What the task requires: The entries below must be restated word for word.

****************************************

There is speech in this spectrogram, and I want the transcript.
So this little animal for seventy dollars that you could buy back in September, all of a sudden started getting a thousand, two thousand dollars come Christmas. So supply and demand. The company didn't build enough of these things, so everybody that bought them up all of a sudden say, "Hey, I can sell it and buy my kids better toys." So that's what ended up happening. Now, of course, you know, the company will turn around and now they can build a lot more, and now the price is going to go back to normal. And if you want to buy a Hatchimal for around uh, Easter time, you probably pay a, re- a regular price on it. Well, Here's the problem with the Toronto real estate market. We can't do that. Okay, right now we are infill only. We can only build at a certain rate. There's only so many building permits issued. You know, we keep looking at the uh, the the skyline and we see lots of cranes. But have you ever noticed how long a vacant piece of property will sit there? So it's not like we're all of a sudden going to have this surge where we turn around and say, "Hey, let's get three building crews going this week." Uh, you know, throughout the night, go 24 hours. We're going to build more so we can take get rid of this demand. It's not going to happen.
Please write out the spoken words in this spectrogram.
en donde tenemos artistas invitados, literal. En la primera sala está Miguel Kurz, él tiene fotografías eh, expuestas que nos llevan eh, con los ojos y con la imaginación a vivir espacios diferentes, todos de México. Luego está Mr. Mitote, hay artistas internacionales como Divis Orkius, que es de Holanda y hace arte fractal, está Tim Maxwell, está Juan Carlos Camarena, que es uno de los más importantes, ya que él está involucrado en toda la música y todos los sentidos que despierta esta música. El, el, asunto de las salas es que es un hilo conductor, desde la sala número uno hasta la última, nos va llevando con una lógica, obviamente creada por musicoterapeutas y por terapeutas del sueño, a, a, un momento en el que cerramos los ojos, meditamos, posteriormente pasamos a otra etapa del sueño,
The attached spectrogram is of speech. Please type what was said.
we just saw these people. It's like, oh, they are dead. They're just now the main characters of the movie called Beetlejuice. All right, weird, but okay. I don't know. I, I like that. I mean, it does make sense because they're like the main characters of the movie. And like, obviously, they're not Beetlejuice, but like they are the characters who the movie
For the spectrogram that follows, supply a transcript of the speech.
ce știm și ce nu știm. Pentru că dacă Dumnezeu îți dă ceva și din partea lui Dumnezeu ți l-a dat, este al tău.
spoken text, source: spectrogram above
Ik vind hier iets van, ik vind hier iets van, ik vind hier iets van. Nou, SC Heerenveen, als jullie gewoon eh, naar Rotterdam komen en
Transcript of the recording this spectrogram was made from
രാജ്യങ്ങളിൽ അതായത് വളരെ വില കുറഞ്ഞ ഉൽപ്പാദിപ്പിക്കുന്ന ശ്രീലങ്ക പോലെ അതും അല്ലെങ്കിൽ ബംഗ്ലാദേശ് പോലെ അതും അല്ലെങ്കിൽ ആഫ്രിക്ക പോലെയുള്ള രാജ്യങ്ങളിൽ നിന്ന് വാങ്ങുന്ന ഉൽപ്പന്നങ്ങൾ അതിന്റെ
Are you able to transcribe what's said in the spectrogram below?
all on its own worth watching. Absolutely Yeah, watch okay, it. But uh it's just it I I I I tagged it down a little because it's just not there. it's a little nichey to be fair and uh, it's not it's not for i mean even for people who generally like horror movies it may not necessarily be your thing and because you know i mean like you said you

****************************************

Answer for the task:
There is speech in this spectrogram, and I want the transcript.
So this little animal for seventy dollars that you could buy back in September, all of a sudden started getting a thousand, two thousand dollars come Christmas. So supply and demand. The company didn't build enough of these things, so everybody that bought them up all of a sudden say, "Hey, I can sell it and buy my kids better toys." So that's what ended up happening. Now, of course, you know, the company will turn around and now they can build a lot more, and now the price is going to go back to normal. And if you want to buy a Hatchimal for around uh, Easter time, you probably pay a, re- a regular price on it. Well, Here's the problem with the Toronto real estate market. We can't do that. Okay, right now we are infill only. We can only build at a certain rate. There's only so many building permits issued. You know, we keep looking at the uh, the the skyline and we see lots of cranes. But have you ever noticed how long a vacant piece of property will sit there? So it's not like we're all of a sudden going to have this surge where we turn around and say, "Hey, let's get three building crews going this week." Uh, you know, throughout the night, go 24 hours. We're going to build more so we can take get rid of this demand. It's not going to happen.
Please write out the spoken words in this spectrogram.
en donde tenemos artistas invitados, literal. En la primera sala está Miguel Kurz, él tiene fotografías eh, expuestas que nos llevan eh, con los ojos y con la imaginación a vivir espacios diferentes, todos de México. Luego está Mr. Mitote, hay artistas internacionales como Divis Orkius, que es de Holanda y hace arte fractal, está Tim Maxwell, está Juan Carlos Camarena, que es uno de los más importantes, ya que él está involucrado en toda la música y todos los sentidos que despierta esta música. El, el, asunto de las salas es que es un hilo conductor, desde la sala número uno hasta la última, nos va llevando con una lógica, obviamente creada por musicoterapeutas y por terapeutas del sueño, a, a, un momento en el que cerramos los ojos, meditamos, posteriormente pasamos a otra etapa del sueño,
The attached spectrogram is of speech. Please type what was said.
we just saw these people. It's like, oh, they are dead. They're just now the main characters of the movie called Beetlejuice. All right, weird, but okay. I don't know. I, I like that. I mean, it does make sense because they're like the main characters of the movie. And like, obviously, they're not Beetlejuice, but like they are the characters who the movie
For the spectrogram that follows, supply a transcript of the speech.
ce știm și ce nu știm. Pentru că dacă Dumnezeu îți dă ceva și din partea lui Dumnezeu ți l-a dat, este al tău.
spoken text, source: spectrogram above
Ik vind hier iets van, ik vind hier iets van, ik vind hier iets van. Nou, SC Heerenveen, als jullie gewoon eh, naar Rotterdam komen en
Transcript of the recording this spectrogram was made from
രാജ്യങ്ങളിൽ അതായത് വളരെ വില കുറഞ്ഞ ഉൽപ്പാദിപ്പിക്കുന്ന ശ്രീലങ്ക പോലെ അതും അല്ലെങ്കിൽ ബംഗ്ലാദേശ് പോലെ അതും അല്ലെങ്കിൽ ആഫ്രിക്ക പോലെയുള്ള രാജ്യങ്ങളിൽ നിന്ന് വാങ്ങുന്ന ഉൽപ്പന്നങ്ങൾ അതിന്റെ
Are you able to transcribe what's said in the spectrogram below?
all on its own worth watching. Absolutely Yeah, watch okay, it. But uh it's just it I I I I tagged it down a little because it's just not there. it's a little nichey to be fair and uh, it's not it's not for i mean even for people who generally like horror movies it may not necessarily be your thing and because you know i mean like you said you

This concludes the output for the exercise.